** What to work on **
From the first line to the last, print the data exactly.

*** Material for this task ***

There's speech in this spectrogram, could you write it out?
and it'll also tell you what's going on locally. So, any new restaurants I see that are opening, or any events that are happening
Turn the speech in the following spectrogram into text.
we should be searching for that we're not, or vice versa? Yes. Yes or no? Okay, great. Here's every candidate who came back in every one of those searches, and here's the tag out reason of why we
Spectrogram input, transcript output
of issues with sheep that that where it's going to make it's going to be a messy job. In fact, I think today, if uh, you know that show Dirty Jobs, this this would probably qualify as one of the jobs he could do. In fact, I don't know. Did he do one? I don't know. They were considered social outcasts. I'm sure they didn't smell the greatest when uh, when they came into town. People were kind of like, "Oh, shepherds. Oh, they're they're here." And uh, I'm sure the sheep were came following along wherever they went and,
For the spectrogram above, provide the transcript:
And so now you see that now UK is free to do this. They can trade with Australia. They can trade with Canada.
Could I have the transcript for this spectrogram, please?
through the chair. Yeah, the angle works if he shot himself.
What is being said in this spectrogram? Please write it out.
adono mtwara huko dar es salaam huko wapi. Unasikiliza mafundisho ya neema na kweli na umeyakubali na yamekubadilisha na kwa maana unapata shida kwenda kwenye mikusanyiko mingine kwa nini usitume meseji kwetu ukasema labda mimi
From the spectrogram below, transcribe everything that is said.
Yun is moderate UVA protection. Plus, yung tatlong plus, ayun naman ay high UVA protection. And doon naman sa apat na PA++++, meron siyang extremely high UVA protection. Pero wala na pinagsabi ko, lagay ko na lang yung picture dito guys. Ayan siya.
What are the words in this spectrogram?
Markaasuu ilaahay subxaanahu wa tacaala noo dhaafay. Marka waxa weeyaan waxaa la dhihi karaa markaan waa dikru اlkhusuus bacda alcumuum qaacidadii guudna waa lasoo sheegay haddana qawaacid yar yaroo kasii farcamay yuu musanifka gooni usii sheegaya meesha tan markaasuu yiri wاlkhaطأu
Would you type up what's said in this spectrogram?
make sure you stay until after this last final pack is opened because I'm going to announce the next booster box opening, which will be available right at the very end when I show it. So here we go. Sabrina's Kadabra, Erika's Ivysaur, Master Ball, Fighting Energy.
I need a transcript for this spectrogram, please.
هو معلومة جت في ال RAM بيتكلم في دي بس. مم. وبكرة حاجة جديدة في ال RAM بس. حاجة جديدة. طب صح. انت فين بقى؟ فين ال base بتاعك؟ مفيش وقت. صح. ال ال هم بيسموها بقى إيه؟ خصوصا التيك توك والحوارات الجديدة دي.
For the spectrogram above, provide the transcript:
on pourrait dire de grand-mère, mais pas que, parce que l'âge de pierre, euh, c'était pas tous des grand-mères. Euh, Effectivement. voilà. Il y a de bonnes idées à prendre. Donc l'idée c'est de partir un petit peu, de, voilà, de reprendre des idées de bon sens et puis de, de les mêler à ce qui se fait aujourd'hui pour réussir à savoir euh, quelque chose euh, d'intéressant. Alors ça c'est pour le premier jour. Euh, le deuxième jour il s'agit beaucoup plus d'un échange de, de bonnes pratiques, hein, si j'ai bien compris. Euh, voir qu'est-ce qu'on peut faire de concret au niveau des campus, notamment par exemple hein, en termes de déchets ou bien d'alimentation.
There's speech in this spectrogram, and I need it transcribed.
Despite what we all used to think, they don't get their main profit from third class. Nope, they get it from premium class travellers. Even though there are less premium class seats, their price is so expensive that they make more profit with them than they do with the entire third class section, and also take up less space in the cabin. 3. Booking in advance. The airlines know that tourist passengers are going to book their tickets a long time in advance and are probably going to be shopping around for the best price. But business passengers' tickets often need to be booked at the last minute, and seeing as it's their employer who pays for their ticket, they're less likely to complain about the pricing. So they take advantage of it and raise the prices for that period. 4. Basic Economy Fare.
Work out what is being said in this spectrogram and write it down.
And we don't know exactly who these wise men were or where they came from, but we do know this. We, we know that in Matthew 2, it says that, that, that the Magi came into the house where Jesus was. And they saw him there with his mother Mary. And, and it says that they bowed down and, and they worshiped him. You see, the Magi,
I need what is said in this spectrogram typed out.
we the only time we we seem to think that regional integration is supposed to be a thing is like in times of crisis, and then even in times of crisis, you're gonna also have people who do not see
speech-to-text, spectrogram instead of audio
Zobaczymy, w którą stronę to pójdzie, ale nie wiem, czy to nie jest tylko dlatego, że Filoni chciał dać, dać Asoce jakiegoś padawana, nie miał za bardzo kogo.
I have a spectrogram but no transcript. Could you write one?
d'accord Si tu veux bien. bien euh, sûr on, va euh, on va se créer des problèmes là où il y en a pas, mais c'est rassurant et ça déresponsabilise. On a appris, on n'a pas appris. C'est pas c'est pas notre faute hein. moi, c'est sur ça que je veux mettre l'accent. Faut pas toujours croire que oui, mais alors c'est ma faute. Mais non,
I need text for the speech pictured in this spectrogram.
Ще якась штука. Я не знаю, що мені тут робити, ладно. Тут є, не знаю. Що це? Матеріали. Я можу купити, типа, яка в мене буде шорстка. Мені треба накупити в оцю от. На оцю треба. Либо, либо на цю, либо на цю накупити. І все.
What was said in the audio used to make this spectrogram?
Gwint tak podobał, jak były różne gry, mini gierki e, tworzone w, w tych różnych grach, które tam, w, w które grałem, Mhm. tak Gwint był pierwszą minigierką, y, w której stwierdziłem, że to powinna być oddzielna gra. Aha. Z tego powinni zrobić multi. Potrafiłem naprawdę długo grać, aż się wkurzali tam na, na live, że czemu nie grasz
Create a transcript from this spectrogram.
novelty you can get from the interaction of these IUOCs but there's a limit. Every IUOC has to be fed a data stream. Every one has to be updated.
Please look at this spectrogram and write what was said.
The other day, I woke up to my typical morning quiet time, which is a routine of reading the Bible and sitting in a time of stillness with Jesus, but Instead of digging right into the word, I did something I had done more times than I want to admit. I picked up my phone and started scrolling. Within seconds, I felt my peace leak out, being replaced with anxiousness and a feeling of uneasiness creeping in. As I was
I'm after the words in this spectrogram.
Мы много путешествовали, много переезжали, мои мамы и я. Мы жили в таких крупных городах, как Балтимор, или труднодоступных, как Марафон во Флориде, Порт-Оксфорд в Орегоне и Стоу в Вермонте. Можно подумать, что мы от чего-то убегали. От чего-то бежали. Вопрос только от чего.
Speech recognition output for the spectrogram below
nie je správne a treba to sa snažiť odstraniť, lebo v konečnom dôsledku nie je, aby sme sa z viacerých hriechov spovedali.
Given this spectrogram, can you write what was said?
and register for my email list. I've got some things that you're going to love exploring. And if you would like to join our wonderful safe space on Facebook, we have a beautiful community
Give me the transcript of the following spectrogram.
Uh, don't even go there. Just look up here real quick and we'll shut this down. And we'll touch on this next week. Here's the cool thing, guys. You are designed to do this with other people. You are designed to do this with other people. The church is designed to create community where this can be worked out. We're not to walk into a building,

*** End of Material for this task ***

** Exercise result **
There's speech in this spectrogram, could you write it out?
and it'll also tell you what's going on locally. So, any new restaurants I see that are opening, or any events that are happening
Turn the speech in the following spectrogram into text.
we should be searching for that we're not, or vice versa? Yes. Yes or no? Okay, great. Here's every candidate who came back in every one of those searches, and here's the tag out reason of why we
Spectrogram input, transcript output
of issues with sheep that that where it's going to make it's going to be a messy job. In fact, I think today, if uh, you know that show Dirty Jobs, this this would probably qualify as one of the jobs he could do. In fact, I don't know. Did he do one? I don't know. They were considered social outcasts. I'm sure they didn't smell the greatest when uh, when they came into town. People were kind of like, "Oh, shepherds. Oh, they're they're here." And uh, I'm sure the sheep were came following along wherever they went and,
For the spectrogram above, provide the transcript:
And so now you see that now UK is free to do this. They can trade with Australia. They can trade with Canada.
Could I have the transcript for this spectrogram, please?
through the chair. Yeah, the angle works if he shot himself.
What is being said in this spectrogram? Please write it out.
adono mtwara huko dar es salaam huko wapi. Unasikiliza mafundisho ya neema na kweli na umeyakubali na yamekubadilisha na kwa maana unapata shida kwenda kwenye mikusanyiko mingine kwa nini usitume meseji kwetu ukasema labda mimi
From the spectrogram below, transcribe everything that is said.
Yun is moderate UVA protection. Plus, yung tatlong plus, ayun naman ay high UVA protection. And doon naman sa apat na PA++++, meron siyang extremely high UVA protection. Pero wala na pinagsabi ko, lagay ko na lang yung picture dito guys. Ayan siya.
What are the words in this spectrogram?
Markaasuu ilaahay subxaanahu wa tacaala noo dhaafay. Marka waxa weeyaan waxaa la dhihi karaa markaan waa dikru اlkhusuus bacda alcumuum qaacidadii guudna waa lasoo sheegay haddana qawaacid yar yaroo kasii farcamay yuu musanifka gooni usii sheegaya meesha tan markaasuu yiri wاlkhaطأu
Would you type up what's said in this spectrogram?
make sure you stay until after this last final pack is opened because I'm going to announce the next booster box opening, which will be available right at the very end when I show it. So here we go. Sabrina's Kadabra, Erika's Ivysaur, Master Ball, Fighting Energy.
I need a transcript for this spectrogram, please.
هو معلومة جت في ال RAM بيتكلم في دي بس. مم. وبكرة حاجة جديدة في ال RAM بس. حاجة جديدة. طب صح. انت فين بقى؟ فين ال base بتاعك؟ مفيش وقت. صح. ال ال هم بيسموها بقى إيه؟ خصوصا التيك توك والحوارات الجديدة دي.
For the spectrogram above, provide the transcript:
on pourrait dire de grand-mère, mais pas que, parce que l'âge de pierre, euh, c'était pas tous des grand-mères. Euh, Effectivement. voilà. Il y a de bonnes idées à prendre. Donc l'idée c'est de partir un petit peu, de, voilà, de reprendre des idées de bon sens et puis de, de les mêler à ce qui se fait aujourd'hui pour réussir à savoir euh, quelque chose euh, d'intéressant. Alors ça c'est pour le premier jour. Euh, le deuxième jour il s'agit beaucoup plus d'un échange de, de bonnes pratiques, hein, si j'ai bien compris. Euh, voir qu'est-ce qu'on peut faire de concret au niveau des campus, notamment par exemple hein, en termes de déchets ou bien d'alimentation.
There's speech in this spectrogram, and I need it transcribed.
Despite what we all used to think, they don't get their main profit from third class. Nope, they get it from premium class travellers. Even though there are less premium class seats, their price is so expensive that they make more profit with them than they do with the entire third class section, and also take up less space in the cabin. 3. Booking in advance. The airlines know that tourist passengers are going to book their tickets a long time in advance and are probably going to be shopping around for the best price. But business passengers' tickets often need to be booked at the last minute, and seeing as it's their employer who pays for their ticket, they're less likely to complain about the pricing. So they take advantage of it and raise the prices for that period. 4. Basic Economy Fare.
Work out what is being said in this spectrogram and write it down.
And we don't know exactly who these wise men were or where they came from, but we do know this. We, we know that in Matthew 2, it says that, that, that the Magi came into the house where Jesus was. And they saw him there with his mother Mary. And, and it says that they bowed down and, and they worshiped him. You see, the Magi,
I need what is said in this spectrogram typed out.
we the only time we we seem to think that regional integration is supposed to be a thing is like in times of crisis, and then even in times of crisis, you're gonna also have people who do not see
speech-to-text, spectrogram instead of audio
Zobaczymy, w którą stronę to pójdzie, ale nie wiem, czy to nie jest tylko dlatego, że Filoni chciał dać, dać Asoce jakiegoś padawana, nie miał za bardzo kogo.
I have a spectrogram but no transcript. Could you write one?
d'accord Si tu veux bien. bien euh, sûr on, va euh, on va se créer des problèmes là où il y en a pas, mais c'est rassurant et ça déresponsabilise. On a appris, on n'a pas appris. C'est pas c'est pas notre faute hein. moi, c'est sur ça que je veux mettre l'accent. Faut pas toujours croire que oui, mais alors c'est ma faute. Mais non,
I need text for the speech pictured in this spectrogram.
Ще якась штука. Я не знаю, що мені тут робити, ладно. Тут є, не знаю. Що це? Матеріали. Я можу купити, типа, яка в мене буде шорстка. Мені треба накупити в оцю от. На оцю треба. Либо, либо на цю, либо на цю накупити. І все.
What was said in the audio used to make this spectrogram?
Gwint tak podobał, jak były różne gry, mini gierki e, tworzone w, w tych różnych grach, które tam, w, w które grałem, Mhm. tak Gwint był pierwszą minigierką, y, w której stwierdziłem, że to powinna być oddzielna gra. Aha. Z tego powinni zrobić multi. Potrafiłem naprawdę długo grać, aż się wkurzali tam na, na live, że czemu nie grasz
Create a transcript from this spectrogram.
novelty you can get from the interaction of these IUOCs but there's a limit. Every IUOC has to be fed a data stream. Every one has to be updated.
Please look at this spectrogram and write what was said.
The other day, I woke up to my typical morning quiet time, which is a routine of reading the Bible and sitting in a time of stillness with Jesus, but Instead of digging right into the word, I did something I had done more times than I want to admit. I picked up my phone and started scrolling. Within seconds, I felt my peace leak out, being replaced with anxiousness and a feeling of uneasiness creeping in. As I was
I'm after the words in this spectrogram.
Мы много путешествовали, много переезжали, мои мамы и я. Мы жили в таких крупных городах, как Балтимор, или труднодоступных, как Марафон во Флориде, Порт-Оксфорд в Орегоне и Стоу в Вермонте. Можно подумать, что мы от чего-то убегали. От чего-то бежали. Вопрос только от чего.
Speech recognition output for the spectrogram below
nie je správne a treba to sa snažiť odstraniť, lebo v konečnom dôsledku nie je, aby sme sa z viacerých hriechov spovedali.
Given this spectrogram, can you write what was said?
and register for my email list. I've got some things that you're going to love exploring. And if you would like to join our wonderful safe space on Facebook, we have a beautiful community
Give me the transcript of the following spectrogram.
Uh, don't even go there. Just look up here real quick and we'll shut this down. And we'll touch on this next week. Here's the cool thing, guys. You are designed to do this with other people. You are designed to do this with other people. The church is designed to create community where this can be worked out. We're not to walk into a building,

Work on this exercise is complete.